Before the 2015-16 NHL season began, most experts thought the battle for the Calder Trophy would be a two-horse race between Connor McDavid and Jack Eichel. What a difference two months makes. The top two picks from the 2015 draft have had varying degrees of success, but another crop of under-the-radar rookies have really stepped forward and made the award race interesting to watch.
The field is now so wide open that it’s becoming complicated. Does prior experience matter? Does a teenager get more credit for a great season than a 20-something first-timer? Is it simply a matter of points? Does playing on a good team help or hinder? It’s only December and these questions have all been asked.
In the first edition of the THN.com Roundtable, we debate who will, or should, win the NHL’s rookie-of-the-year award.
Max Domi, LW, Arizona Coyotes
If we’re talking about maximum impact on a team, let’s look at Max Domi. To me, his contributions warrant him the Calder. Not only is he the leading scorer on the Coyotes (23 points in 28 games), but his speed (along with Anthony Duclair) gives the team a new, excitingly brisk pace. Keep in mind, most of us thought Arizona would be one of the worst teams in the NHL this year, but they’ve been in and out of a playoff spot all year. If they had better goaltending, they’d be on easy street and Domi has been one of the biggest factors. He’s four years younger than Artemi Panarin, doesn’t play with Patrick Kane and is still only five points behind the Russian rookie. For me, Domi is a perfect candidate to win it all. (Ryan Kennedy)
Shayne Gostisbehere, D, Philadelphia Flyers
The rest of the class had a one-month head start on Shayne Gostisbehere in the race for the Calder Trophy, but ‘The Ghost’ is starting to creep up on people. The undersized defenseman, by NHL standards, is already fourth in scoring among rookie defensemen despite having played far fewer games than the three players ahead of him. And of his four goals, Gostisbehere certainly knows when to make his mark. Two of his goals were the first goal of the game and two of them have come in overtime.
Gostisbehere is making a name for himself as a dynamic puck mover with a great head for the game and the ability to run a power play. He’s already become a fan favorite in Philadelphia. And remember, this award doesn’t go to the best teenager in the NHL, it goes to the best first-year player. Just because he’s 22 and has a little more life experience than Max Domi, Jack Eichel or Connor McDavid, that doesn’t take into account that he missed most of last season with a knee injury.
It will be interesting to see how Gostisbehere holds up. He hasn’t played more than 42 games a season in any of the past five. But if he keeps up this pace, he could hear Calder calling by the end of the season. (Ken Campbell)
Artemi Panarin, LW, Chicago Blackhawks
Artemi Panarin’s signing flew under the radar for the Blackhawks. Reason being Panarin signed in the midst of the post-season and that was only weeks before a Chicago Stanley Cup victory.

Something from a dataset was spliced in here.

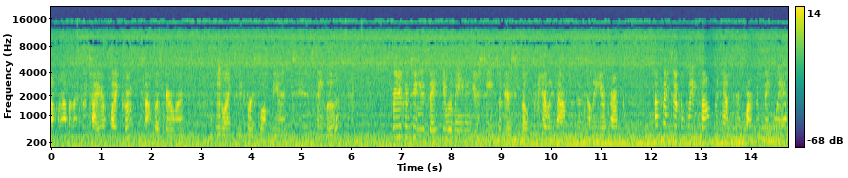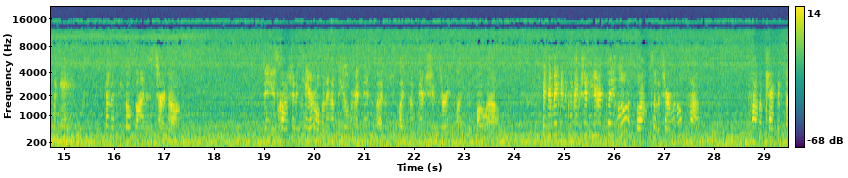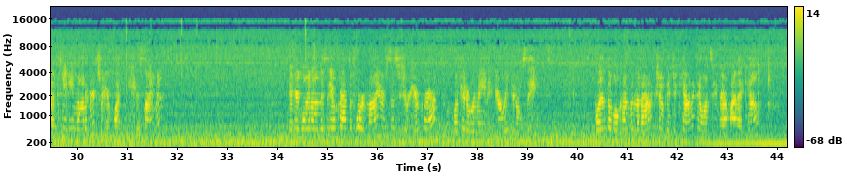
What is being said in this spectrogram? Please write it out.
On behalf of this entire flight crew, Southwest Airlines, we'd like to be the first to welcome you into St. Louis. For your continued safety, remain in your seats with your seatbelt securely fastened until the aircraft has come to a complete stop and the captain has parked it safely at the gate and the seatbelt sign is turned off. Do use caution and care opening up the overhead bins of you place up there should during flight could fall out. If you're making a connection here in St. Louis, go out to the terminal, have have a check at the TV monitors for your flight and gate assignment. If you're going on this aircraft to Fort Myers, this is your aircraft. We want you to remain in your original seat. Glenda will come from the back. She'll get you counted, and once we verify that count,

Then his acquisition was overshadowed by the trades of franchise cornerstones Patrick Sharp and Brandon Saad. Panarin has been nothing short outstanding for Chicago, though, and is leading all rookies in scoring with nine goals and 28 points in 28 games. Some will point to his age or his experience as reasons he shouldn’t win the Calder Trophy — he’s 24 and played three seasons in the KHL prior to joining the Blackhawks — but Panarin’s ability to adjust and excel in the North American game makes him the clear-cut leader for rookie of the year honors. (Jared Clinton)
Connor McDavid, C, Edmonton Oilers
No matter how many games he ends up playing, based on his early play, few will be able to deny that Connor McDavid was the best rookie on the ice this year. Numbers always get in the way, but if it comes down to an eye-ball test of points, there’s still a case to be made. The last five forwards to win the Calder did so with an average of 56.2 points. McDavid had 12 points in 13 games, 0.92 points per game. But in his last eight games before the injury he was playing at a 1.37 points per game pace. Rookie scoring leader Artemi Panarin is right at a point per game (28 in 28), Max Domi is second at 0.82 (23 in 28). Let’s say, for arguments sake, McDavid returns to the Oilers’ lineup on January 10 after missing 30 games. If he plays the rest of the season at a point-per-game pace, or better, he could still end up with 60+ points. And any additional boost he gives the Oilers in the standings would be icing on the cake. Here’s hoping he returns soon and leaves no doubt. (Ian Denomme)
Dylan Larkin, C, Detroit Red Wings
LARKIN. Dylan Larkin. Ah, feels good to see those surnames together. I have to show some bias toward my faux-bloodline. Seriously, though, Larkin outplayed Jack Eichel at the world juniors last year despite considerably less fanfare and has done it again this season. Larkin plays with discipline and grit in all three zone and is on pace to top 30 goals as a teenager. I’d bet my (minuscule) life savings he succeeds Henrik Zetterberg as captain someday. I don’t see the Jonathan Toews comparisons as hyperbole. Everything about Larkin screams “winner.” He’s already a franchise pillar. (Matt Larkin)